  • - For the many times I bared my breast at work to fill you with my body’s love while trying not to freeze to death in the basement sick room. Ping. Gone.
  • For the first time I filled you at work and then, sobbing, had to empty you down the sink because the milk was filled with drugs and I could no longer give it to my baby but my breasts couldn’t understand that they weren’t needed. Ping. Gone.
  • For the first time I filled you with formula and prayed to whoever was listening that I wasn’t the world’s worst mother for resorting to formula in order to save my sanity and loosen the superwoman cape that was threatening to strangle me. Ping.
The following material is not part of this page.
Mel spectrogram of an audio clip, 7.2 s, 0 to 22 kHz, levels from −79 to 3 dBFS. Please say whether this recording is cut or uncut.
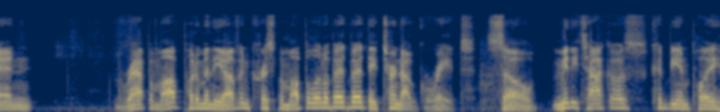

Gone.
  • For the many nights we filled you and gave you to a crying baby in desperate, pleading hope that the screaming was simply hunger. Ping. Gone.
  • For the few and not-very-successful times we mixed antibiotics into milk/formula in you and handed you to a baby … only to have to retrieve it from wherever it was thrown. Ping. Gone.
  • For the hundreds of times we trudged to the kitchen, squinting in the light at 2, 3, 4a.m. to fill you with formula. Ping. Gone.
  • For the many times recently we’ve been asked to go and get you, duly warmed milk and filled you, only to find you still full an hour later, clasped tightly in a toddler’s sleeping hand … quite obviously no longer needed but clung to out of habit and warmth. Ping. Gone.
  • For the many hundreds of times we’ve washed, scrubbed and sterilized you. Ping. Gone.
Dear bottles. We can’t honestly say we’ll miss you, but you kept us company through the rockiest, loveliest, hardest, scariest and most tiring part of our lives (so far). Rest easy as a polyprop jumper somewhere keeping someone else warm … unless, of course, you turn up back on our doorstep on Thursday morning with a notice stuck to you announcing that the Council doesn’t recycle this kind of plastic.